Introduction to Series on the Lifecycle of a Pre-Sales Revenue Biotechnology Venture Destined for IPO Success
Insights Mark H. Mirkin · February 11, 2014
How common it is to hear groans and complaints in the startup sector of the U.S. life sciences industry about the extreme difficulty facing entrepreneurs who are trying to finance the launch, development and growth of a drug discovery venture. We hear that angel investors – both individuals and funds — lack interest in investing because of the complexity of the science and because of the tremendous expenses involved in testing molecules and compounds to bring a new drug to the marketplace and the time it takes to obtain marketing approval from the FDA, all of which impact the projected return on early stage investment. Venture capital companies also have grown more particular and discerning over the last decade. The tales of failed big-dollar drug discovery ventures are legendary. Despite the gloom and doom, with pharmaceutical companies’ huge profit reports attracting widespread press and publication as perhaps one incentive, there continues to be no shortage of innovation in new drug research, and certainly not here in the Southeast. The two geographic clusters in which I have been practicing corporate and securities law for three decades are fertile with drug discovery startup ventures, namely the venerable Research Triangle in North Carolina and the burgeoning Palm Beaches and Treasure Coast in Florida. New biotech companies are slowly but surely getting funded, and I account for this positive turn of events based partly on the signal generated by the significant number of seasoned biotech companies that have recently attracted underwriters to take them public despite not having any revenues from sales of products, raising tens of millions of dollars in the process.

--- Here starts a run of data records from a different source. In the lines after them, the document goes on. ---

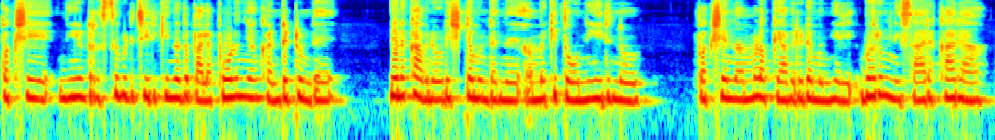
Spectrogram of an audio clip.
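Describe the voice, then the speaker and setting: A woman reading a gentle, firm widowed mother. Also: a little high, little pitch movement, normal speed, lightly acted.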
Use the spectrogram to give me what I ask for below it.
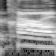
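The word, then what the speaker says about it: Qarl: So, because if you don't have subtitles on, you're just gonna hear Carl, but his name is spelled Carl with a Q.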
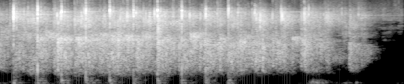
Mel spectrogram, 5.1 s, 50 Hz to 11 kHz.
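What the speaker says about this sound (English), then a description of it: "May we have a round of applause" Audience applause at a Spring 2021 academic program awards ceremony: a steady wash of clapping from many hands, fairly close and full, which thins out and fades away after about four seconds.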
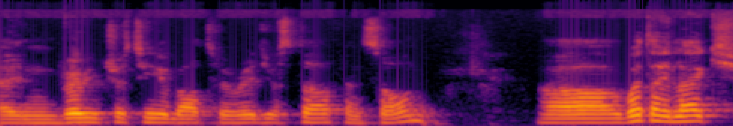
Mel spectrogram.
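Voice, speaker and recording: With a French accent, a man speaks in a dark, mellow, medium-pitched voice on a very clean recording with a silent background. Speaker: security researcher. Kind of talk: conference talk. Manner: halting, many fillers.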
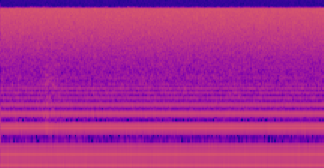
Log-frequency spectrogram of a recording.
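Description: Steady electrical mains hum with a faint hiss behind it.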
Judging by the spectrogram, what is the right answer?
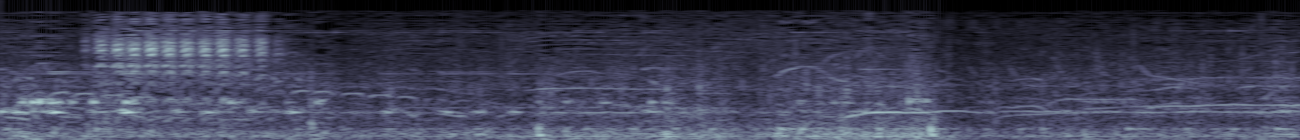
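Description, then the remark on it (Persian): A flock of sheep bleats in overlapping calls, some louder than others, over a busy outdoor bed of shuffling and rustling. “قدرت به طرف گوسفندا میره و کوکب که گویی از قدرت خوشش میاد میخند.”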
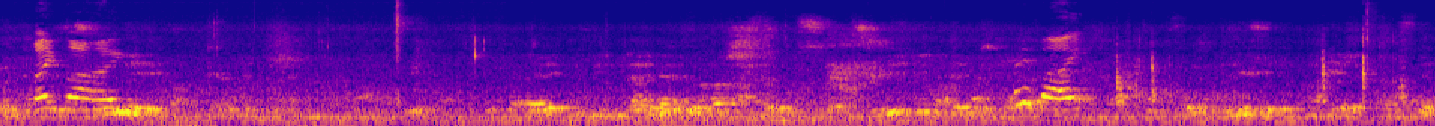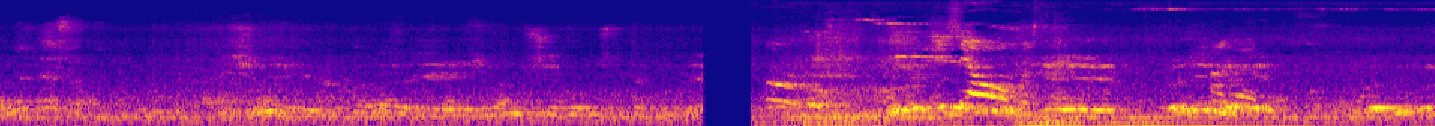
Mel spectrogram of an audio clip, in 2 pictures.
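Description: A young girl talks and babbles playfully close by.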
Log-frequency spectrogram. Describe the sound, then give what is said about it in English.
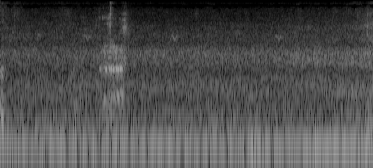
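A railroad turntable at the Colorado Railroad Museum being pushed around by hand. A low, continuous rumble holds steady throughout, with a brief high squeak near the start. “our host at the Colorado Railroad Museum. And part of our video here, he turned this turntable around. I'm going to help him push it back to where it was.”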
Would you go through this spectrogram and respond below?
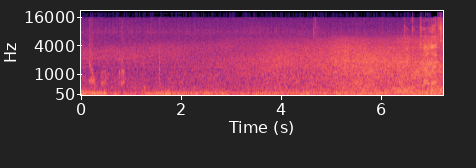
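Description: A Boeing 737-700 departing for Denver from runway 12 Right at MSP airport, heard as a broad, steady jet roar that swells slightly toward the end, with a voice talking over it.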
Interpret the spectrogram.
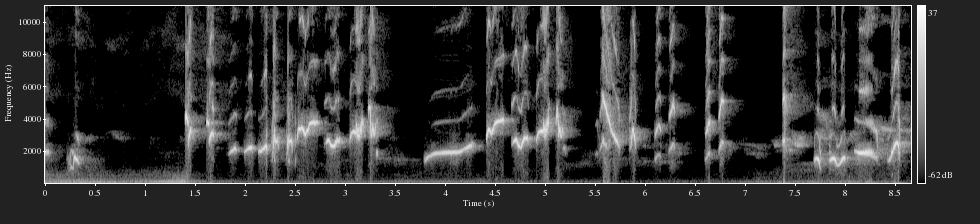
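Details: Oriental magpie-robin song used as a lure for birds of its kind that sing little. A faint low rumble is followed by a varied, energetic series of rising whistles, high chips and scratchy warbles.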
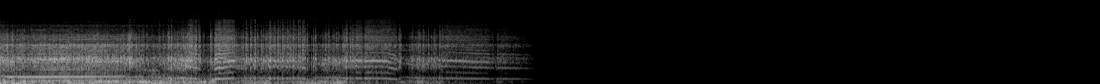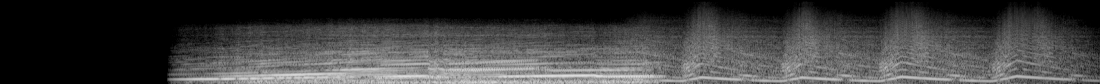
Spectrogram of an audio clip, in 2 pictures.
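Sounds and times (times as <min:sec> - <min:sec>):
motorcycle engine at speed: 0:00.0 - 0:05.4, 0:12.7 - 0:22.0
sharp exhaust crack: 0:17.2 - 0:22.0.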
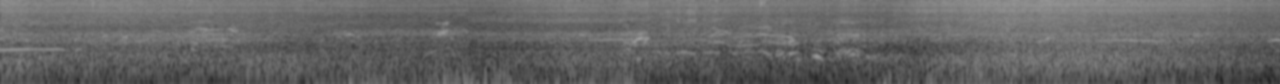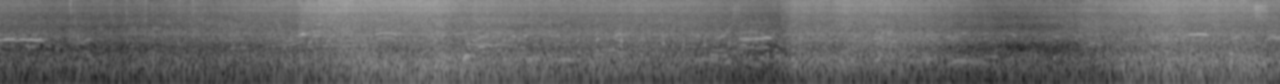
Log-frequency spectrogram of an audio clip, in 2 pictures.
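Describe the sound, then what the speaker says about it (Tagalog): Surf rolling onto Shek O beach in Hong Kong, a continuous wash of breaking waves with heavy wind buffeting the microphone, swelling and easing in broad surges over nearly half a minute. "Super ganda ng beach dito"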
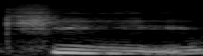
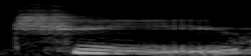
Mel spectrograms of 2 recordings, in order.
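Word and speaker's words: QiYi: think you pronounce it key but actually it's pronounced key with like a CH sound this is sound a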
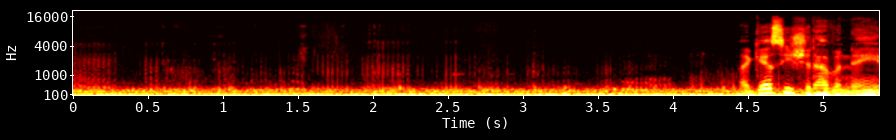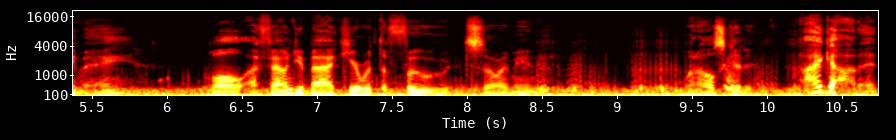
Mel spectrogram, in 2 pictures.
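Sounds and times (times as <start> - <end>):
small cat purring: 0.0 - 10.7
speech: 4.4 - 10.7.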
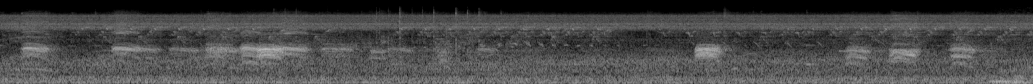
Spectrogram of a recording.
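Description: Bird calls in short bursts, one just after the start, a cluster about one to three seconds in and several more from about seven seconds on, over a steady background hiss.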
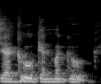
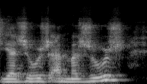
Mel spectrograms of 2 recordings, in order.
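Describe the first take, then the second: First: The names are said with a hard g sound. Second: The names are said with a j sound. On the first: This is the Egyptian dialect form. "if you're um, Egyptian like me" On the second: This is the North African or Levantine dialect form. "if you're from um, the area of North uh, Africa uh, or the Syria, Lebanon"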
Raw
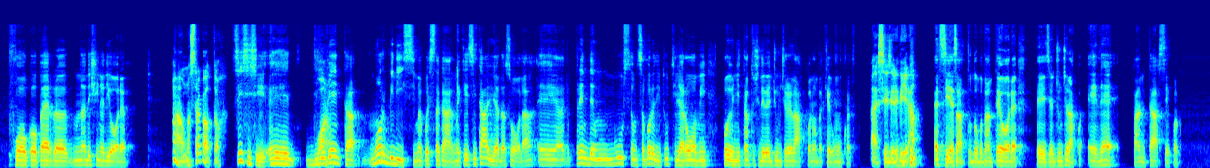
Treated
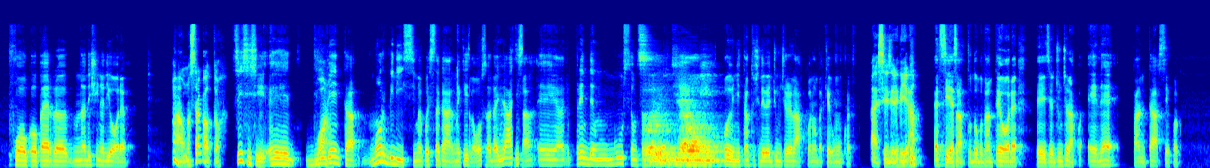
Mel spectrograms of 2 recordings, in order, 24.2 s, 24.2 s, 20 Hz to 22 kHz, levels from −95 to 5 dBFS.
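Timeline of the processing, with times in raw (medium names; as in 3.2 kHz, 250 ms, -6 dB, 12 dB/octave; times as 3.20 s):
9.39–10.46 s: reverse
12.78–14.09 s: reverb throw, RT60 1.3 s, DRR -6.5 dB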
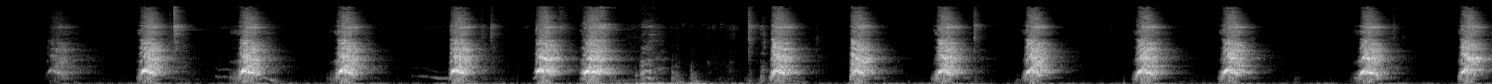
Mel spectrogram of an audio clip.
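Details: Female Brittany dog barking at a neighbour's cat asleep on the lawn next door, trying to wake it; loud, sharp single barks repeated steadily about once a second, with a brief scraping noise in the middle.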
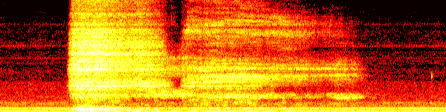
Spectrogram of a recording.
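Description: A person's loud, noisy breath, starting about a second in and trailing off over the next three seconds.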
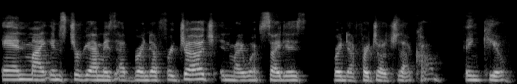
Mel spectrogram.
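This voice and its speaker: Woman in her 40s, flat even delivery, earnest campaign pitch with ums and restarts. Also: moderate pace. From Miami. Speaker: judicial candidate. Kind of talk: campaign speech at a candidate forum.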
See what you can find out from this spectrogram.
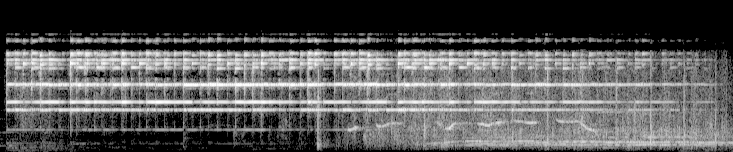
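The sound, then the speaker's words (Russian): A school bell rings continuously at a last-bell ceremony marking the end of the school year, bright and sustained over crowd noise. “В завершении торжества прозвенел последний звонок.”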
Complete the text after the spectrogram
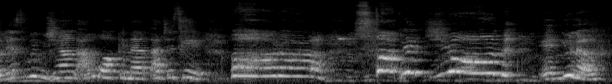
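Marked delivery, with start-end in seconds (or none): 2.3-5.5 high, drawn-out wailing yell. Retold or imitated. Aunt heard from across the street, yelling. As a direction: holler it high enough to carry across the street. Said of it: "I hear yelling all the way across the street".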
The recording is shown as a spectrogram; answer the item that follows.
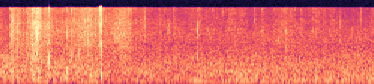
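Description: A few sharp crackles and rustles of dry leaves and twigs underfoot on the forest floor, bunched in the first second, the loudest snap about two-thirds of a second in, over a faint steady hiss.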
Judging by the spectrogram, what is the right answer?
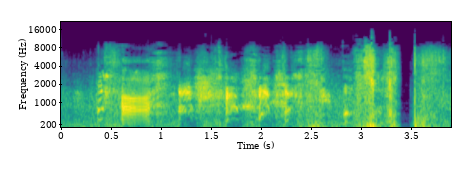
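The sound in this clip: Dogs bark and yip in a few sharp, high outbursts over a person talking and hushing them.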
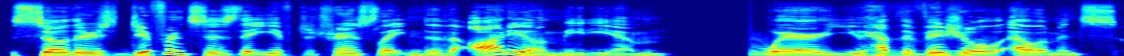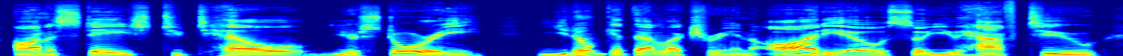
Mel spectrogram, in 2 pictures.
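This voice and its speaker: A man's voice: medium pitch, lively intonation, moderate pace, no echo, clean studio sound. A man giving thoughtful, reflective answers as an interview guest, searching for his words as he explains. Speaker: podcast guest, audio drama creator.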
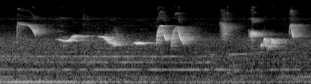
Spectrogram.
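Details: Caged Javan bush lark, a tame, unringed male ready for breeding, singing freely: a rapid string of high whistled and slurred notes, some falling and some buzzy, with a steady low electrical hum behind.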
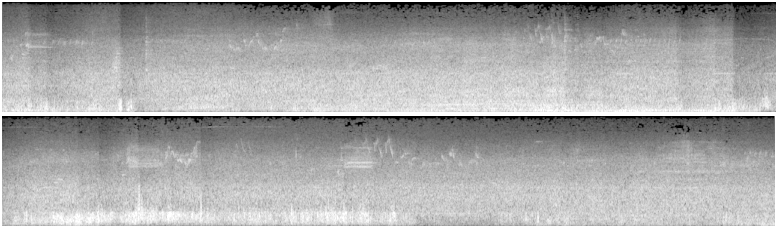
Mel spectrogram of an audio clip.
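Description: Steady road traffic noise with wind on the microphone, swelling louder for several seconds past the middle.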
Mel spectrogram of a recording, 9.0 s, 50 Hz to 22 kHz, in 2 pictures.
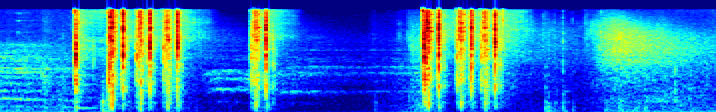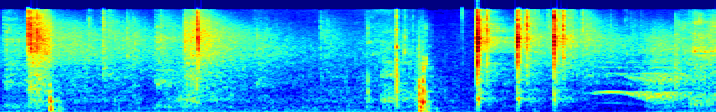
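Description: Gas blowback airsoft rifle, a KWA LM4, firing in short rapid bursts and single shots of sharp cracks, several volleys spread across the few seconds, the bolt cycling with each shot.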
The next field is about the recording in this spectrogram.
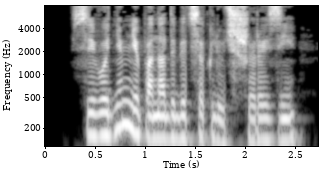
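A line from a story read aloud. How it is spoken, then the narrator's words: Cold. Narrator (Russian): холодно сказал он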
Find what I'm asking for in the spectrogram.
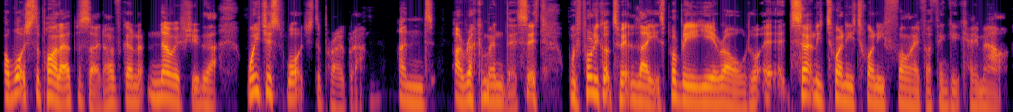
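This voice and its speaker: A man's voice: mid-range voice, lively intonation, quick pace, few pauses, no room sound, clean studio sound. A man co-hosting a podcast in casual chat, enthusiastic and often repeating words as he goes. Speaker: podcast co-host.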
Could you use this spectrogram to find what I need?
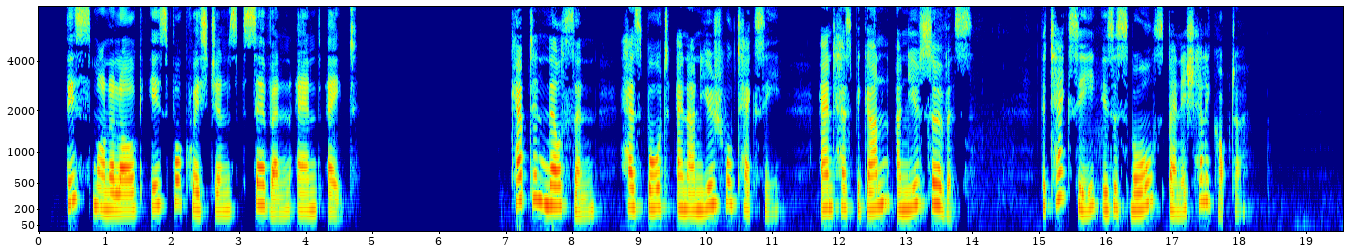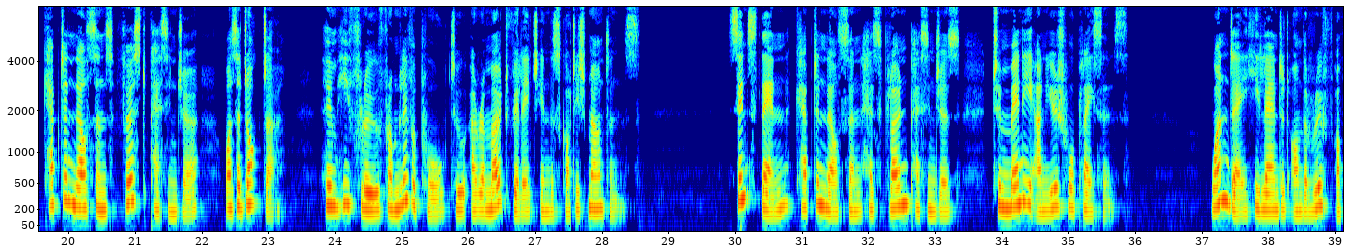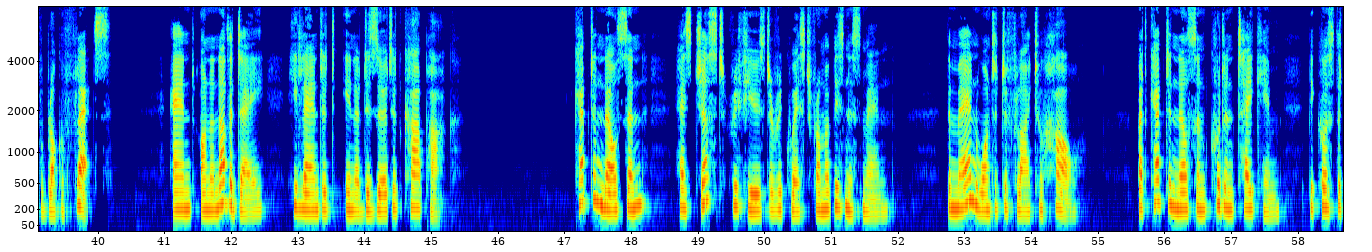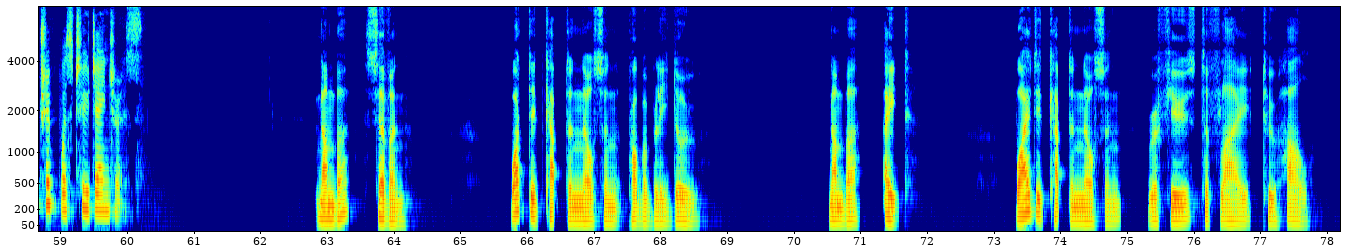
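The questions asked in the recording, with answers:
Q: What did Captain Nelson probably do?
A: He ran a helicopter taxi service

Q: Why did Captain Nelson refuse to fly to Hull?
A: The trip was too dangerous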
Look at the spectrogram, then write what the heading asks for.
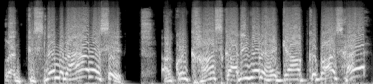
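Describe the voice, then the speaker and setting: A man's voice: extremely high pitch, very animated, moderate pace, fairly bright tone, husky, no echo, voice pushed up, exaggerated voice. A man voicing an effusive, friendly, well-off male customer in cartoon story dialogue. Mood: impressed.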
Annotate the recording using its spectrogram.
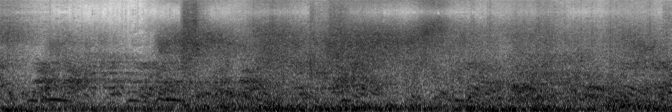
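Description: Loud battle effects of spells and blows crash and rumble constantly.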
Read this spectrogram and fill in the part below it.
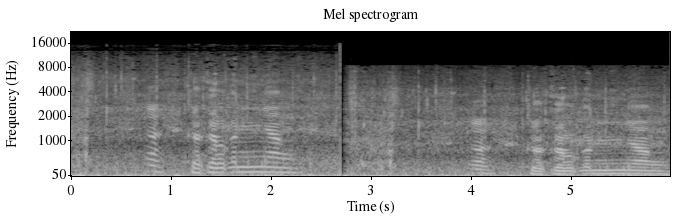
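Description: Water sloshes around a man's legs as he wades.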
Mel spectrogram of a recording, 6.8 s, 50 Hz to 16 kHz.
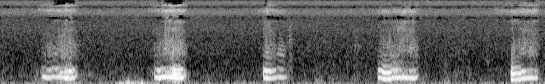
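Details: Sleeping male short-haired Scottish Fold kitten with folded ears, born 2019 and healthy, snoring: five wavering, whistle-like nasal tones on successive breaths, roughly every one and a half seconds, soft low rumble between them.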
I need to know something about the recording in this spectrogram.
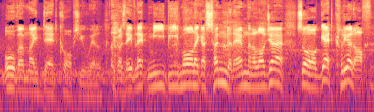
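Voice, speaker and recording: A man's voice: mid-range voice, expressive, unhurried, few pauses, fairly bright tone. An actor playing an indignant, self-righteous British male lodger in a radio drama. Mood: disgusted, hostile. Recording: radio drama with noisy background.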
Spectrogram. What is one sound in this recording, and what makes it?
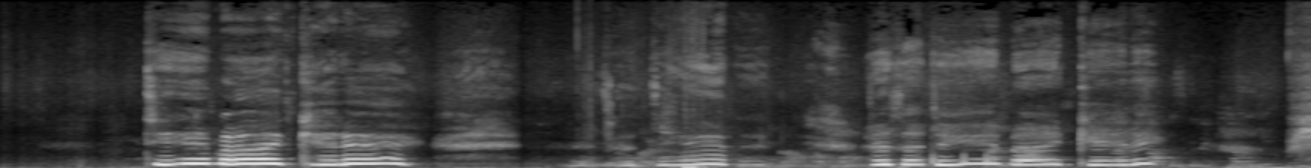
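A kitten meows loudly and repeatedly.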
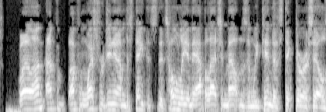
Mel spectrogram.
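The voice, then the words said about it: Strong Appalachian West Virginia accent. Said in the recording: “I apologize for my accent. ... it gets worse as I talk. ... I was born with it. I can't correct it.”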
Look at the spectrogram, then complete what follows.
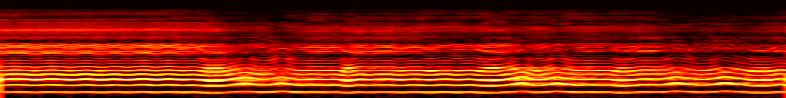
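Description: A man singing a sholawat, holding one long melismatic vowel: the note is held steady for about a second and a half, then wavers in quick ornamental turns. The voice is alone, with no accompaniment.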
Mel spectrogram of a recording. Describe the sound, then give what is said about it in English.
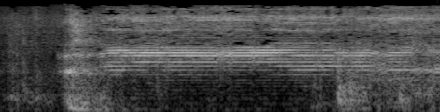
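Electric buzzer from a battery-powered demonstration: a faint, steady, high-pitched buzzing tone that sounds without a break through to the end. “I got a buzzer.”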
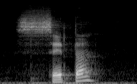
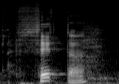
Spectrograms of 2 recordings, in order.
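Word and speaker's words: zeta: And in the case of Z, we have two pronunciations. we have setta or we have seed. Now if you want to imitate the peninsula dialect this would be theta and this would be theta right. So setta theta theta.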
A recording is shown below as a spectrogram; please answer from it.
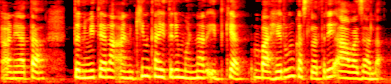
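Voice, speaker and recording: Woman storyteller, steady scripted narration, slightly high voice. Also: a little fast.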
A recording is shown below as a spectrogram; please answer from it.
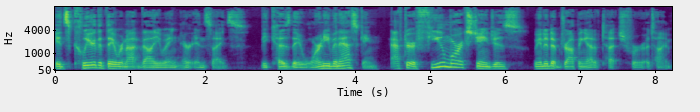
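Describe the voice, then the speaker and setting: A man's normal speaking voice, fairly quick, with lively intonation, on a very clean recording with a silent background. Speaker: podcast host. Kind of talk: scripted podcast intro and interview.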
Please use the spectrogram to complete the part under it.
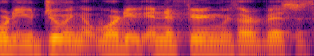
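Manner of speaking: challenging, confrontational soldier-like voice. Voicing soldiers who confront the party over their ballista: voicing soldiers confronting intruders. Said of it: "it's like".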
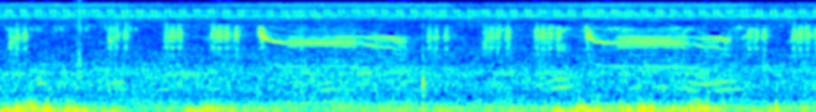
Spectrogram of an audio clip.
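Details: Yellow-eyed Babbler song: two long whistled phrases, each opening with a sharp downward slur and then held level, separated by about a second and a half, amid rhythmic insect pulses and low rumbling noise.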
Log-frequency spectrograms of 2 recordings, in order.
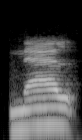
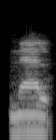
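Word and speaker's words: nälkä: The same wobbles comes two times. So the same the sound remains same. Nal nal it means hunger.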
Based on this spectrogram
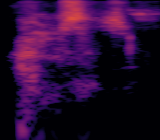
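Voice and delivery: real whisper, barely audible; a hushed apology to the stream while his wife sleeps. Real, not acted. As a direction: whisper sorry so nobody wakes.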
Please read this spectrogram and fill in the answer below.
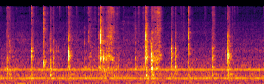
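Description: Metal ladle stirring thick yogurt curry in a pan, knocking and scraping against its sides and bottom in irregular light clicks, a dozen or so in all.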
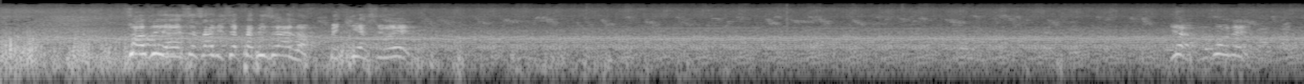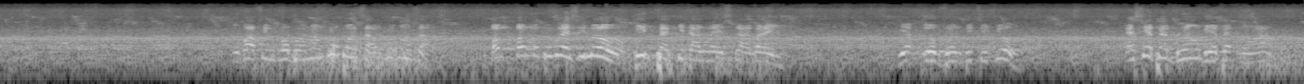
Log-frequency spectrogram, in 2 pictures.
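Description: A man speaks loudly and with animation into a microphone, heard through a loudspeaker outdoors.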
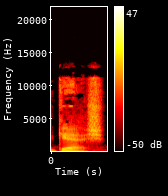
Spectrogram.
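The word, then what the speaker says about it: geis: A gis, pronounced a gish, is a binding magical taboo, oath, or prohibition imposed on an individual.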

Scientists and businesspersons who are entrepreneurial and either poised to create or join biotech ventures or who have already entered the field frequently ask me as their legal counsel to bring to their attention corporate and securities law issues likely to face them on their pathway. Those repetitive requests prompted me to embark on what will be a series of succinct articles describing – wholly apart from the world of science – the lifecycle of pre-sales revenue biotech ventures destined for IPO success.
Because so many biotech ventures begin life by obtaining rights to biotechnology from a university or from a scientific institution in a process known as technology transfer, the first article will explore the licensing process.
The bemoaned drug approval process regulated by the FDA will be covered in the second article, explaining in detail the multi-phased trials that must be passed before obtaining government approval to market a drug in the U.S. The related issue of the expenses attendant to such studies will be covered as well, and I will explain how and when government funding plays into the picture.
Article three will explore the ins and outs of intellectual property protection – patents and trade secrets – from my perspective of not being an I.P. attorney but having worked with many as co-counsel over the years. The first article will have introduced the subject of patenting in the context of tech transfer.
The fourth Article will examine the capital structure that best suits a new venture, acknowledging that many companies begin life structured one way and then convert to a different structure later in the game as required to suit financing imperatives. I will discuss venture capital financing, which is nearly always the path followed by biotech ventures following proof of concept, and in my experience the optimal path. I will explain details of variations of preferred stock, the securities of choice in nearly all venture capital financings. Convertible debt financing will be covered as well, which is often the first and last method of financing before a company publicly offers its securities.
Article five will address corporate law matters such as corporate governance. I will discuss details of corporate charters and corporate statutes, especially maintenance of control provisions.
Executive compensation is always the subject of intense inquiry, and therefore I will devote Article six to that topic, which will explain a range of personnel contracts, both for employees and independent contractors.
The last article in the series will discuss the JOBS Act in general and the emerging growth companies provisions therein in particular, which have been an impetus to the surge in IPOs for biotech — and other — ventures since its passage.
It is my objective and hope that the series of articles will demystify the process to some extent, and by so doing provide both comfort to nervous entrants unfamiliar with the territory as well as issues to ponder, and provoke dialog among the many interested parties.